Posted by email@example.com Tue, August 13, 2013 12:07:49
A few years ago we had a plasterer working in our living room. He was a real good plasterer, my husband said that he wanted a good professional because if it's not done right the walls are not polished but scarred and we are the ones that will have to live with the results. As he was working, making it look so easy, I asked him how long it had taken him to become a good plasterer to which he replied 5 years. He said he underwent his training and started working straight away but it still took him 5 years to get to the stage where he could work with speed, accuracy and quality.
When I first took my DPSI (Diploma in Public Service Interpreting) course in 2007 I thought interpreting was going to be a “piece of cake” for me, after all I started learning English at the age of 10, by 13 or 14 I was fairly fluent and since then I have had always been in contact with the language and had plenty of practice, watching English/American films, reading articles, cultivating friendships with English people that were living in my home country Portugal and then moving to the UK in 2006, where my contact with the language increased dramatically. Now 6 years after I took my DPSI, I confess that at the beginning I didn’t have a clue of what the job really encompasses. I took my exam and passed it with flying colours but when it came to the crunch and I found myself on my first interpreting job in court, that is when I realised how underprepared I actually was. The whole scenario at court was quite intimidating, the judge, the jury, the barristers, the wigs…fortunately the case was over very quickly and I made it! (or should I say, I got away with it) From that time onwards it has been a learning curve that I feel, 6 years on, still has not stopped and will never really do so. I have come to appreciate how difficult it is to be a good interpreter. You see, most people that I talk to, think that an interpreter doesn’t have to think too hard, he or she only has to convey the idea or the meaning of what is being said or asked into another language. That couldn’t be further from the truth. As I started gaining experience in courts and police I came to realise how important details are. Interpreters don’t have to convey only the general meaning or idea of what is being said, instead they have to interpret the exact meaning, all the details, they cannot let any piece of information to get “lost in translation”, as this will be done at somebody’s expense, the defendant or the victim.
The type of questions that a defendant, victim or witness are asked during a trial can be so subtle that one could almost think they are irrelevant: The colour of a car, what difference does it make? The colour of a piece of clothing - black, dark grey, or blue, does it really matter? What difference does it make whether the incident happened at around “9ish” or towards 9:30? How many people were present, 2 or 3? I dealt with a case where the person I was interpreting for nearly went from being the victim to the perpetrator, so do details really matter? Well they do and an awful lot! The difference might lead to a defendant misunderstanding the question, it might lead to a witness not being considered credible, and ultimately it might lead to a miscarriage of justice.
Some might think: but doesn’t the interpreter do mostly consecutive interpreting in a trial/court scenario? Well, true but I personally find that consecutive interpreting is actually harder than simultaneous.
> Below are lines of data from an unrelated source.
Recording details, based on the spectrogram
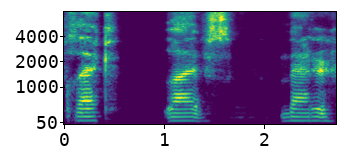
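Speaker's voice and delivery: very quiet, hushed, overly dramatic theatrical delivery. Giving someone a better soundbite, said the dramatic way, dramatic delivery. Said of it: "You got to say it in that dramatic".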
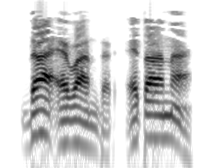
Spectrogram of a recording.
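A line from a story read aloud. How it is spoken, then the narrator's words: Plain. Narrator (Russian): ответила Сарашина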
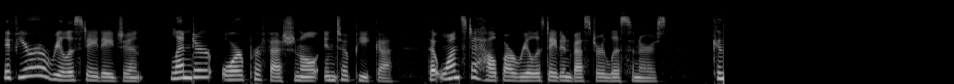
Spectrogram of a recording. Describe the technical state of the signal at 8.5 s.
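At 8.5 s the signal is in an audio dropout to silence that begins at 7.24 s, right after "real estate investor listeners", and runs to the end of the clip. The speech stops abruptly mid-flow and gives way to silence, with no room tone or noise floor underneath. The likely cause is a lost input, such as a disconnected device, a failed link or an accidental mute, while the recorder kept writing silence.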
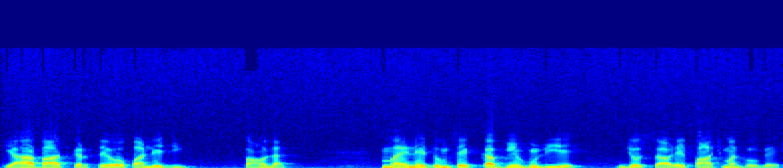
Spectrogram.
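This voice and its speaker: An actor playing a poor, humble Indian peasant farmer, with a rural Awadhi accent and a deferential, exclaiming manner, in a radio play. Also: male voice, fairly low pitch, animated, takes it slowly. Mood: shocked, protesting. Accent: Awadhi, rural north Indian. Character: poor, humble peasant farmer, anxious to please, scolding father. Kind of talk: radio drama acting. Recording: muffled, tinny archive radio recording.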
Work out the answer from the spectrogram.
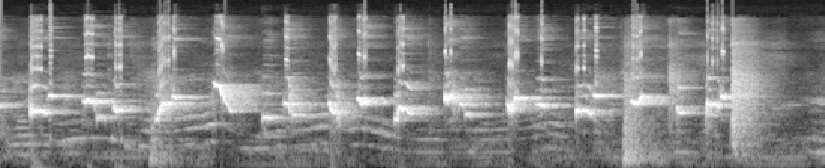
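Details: Sooty-headed bulbul singing an excited 'ropel' fighting song, used as a lure for other bulbuls: loud slurred whistles at about two per second, with some rustling noise near the end.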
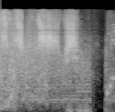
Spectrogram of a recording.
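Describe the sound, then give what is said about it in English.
A video game's gold spider enemy, a Gold Sculptula, gives off a dense, scratchy rattling that pulses steadily for over a second, cuts out briefly, then starts again at moderate loudness. “Oh, yeah, and you hear that noise right there?”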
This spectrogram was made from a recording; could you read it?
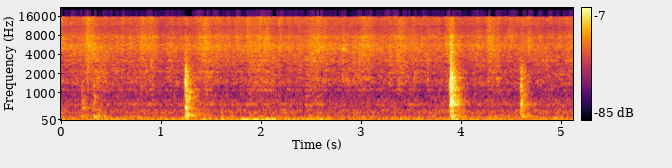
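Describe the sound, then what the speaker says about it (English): Spam hotdish is stirred in a pan, with quiet scraping and a soft sizzle broken by a few sharp spoon knocks against the pan, all fairly faint and without speech. "I'm going to stir this up a little bit."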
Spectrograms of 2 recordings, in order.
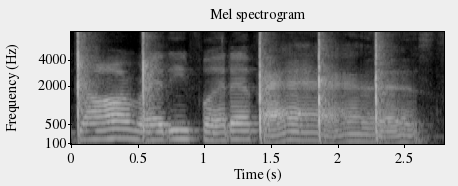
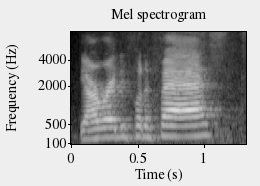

When I do simultaneous interpreting in a conference I find that as long as I can “stay close” to the speaker, I don’t have to retain much in my memory, I can just hear in one language and immediately interpret into my target language. When doing consecutive interpreting, very often it is harder as one has to memorise a lot of information that is being said in just a few seconds of speech. For instance only 15 to 20 seconds of speech can contain a lot of details. Is it important to retain every single piece of information? It certainly is.
Also when it comes to the legal jargon, for as much preparation you may do when you take your DPSI, you will never be able to remember all the terminology as each case is different. It is really only with experience that an interpreter becomes better and better and he or she should naturally have the curiosity to increase their skills.
Then there is the factor of confidence. Confidence to speak up when you cannot hear. Confidence to interpret before the whole court, confidence to interpret before a colleague that might be sat in the audience working for the defence solicitor. Confidence to ask if you didn’t quite understand the question.
As time was passing by and I was gaining more experience I realised how difficult interpreting is and how skilled one has to be. When working on a translation, one has the time to look up a certain word on the dictionary, time to do a search on the internet to find the exact word. An interpreter just does not have that time. An interpreter needs to be accurate, quick and yet not lose vital information.
As we know in August 2011 the Ministry of Justice signed a new framework agreement with Applied Language Solutions (ALS) which was later on bought by Capita. There are numerous reports of “interpreters” being used by this company that are simply people who have no qualifications, their criminal records are not being checked, most of them do interpreting as a side job, as it does not pay them enough to do it as a full time occupation and worse than that, I have heard reports of solicitors complain that some of them don’t even speak English!
The truth is, interpreting involves a lot more than simply being able to speak two languages. It is a skill and skills need to be honed before one can say they have truly mastered their profession. This process does not happen overnight. Like the plasterer I mentioned earlier, if unskilled interpreters are used the end result will not be a polished finish, rather it will be a scarring of the entire justice system and all of us will be the ones that have to live with that.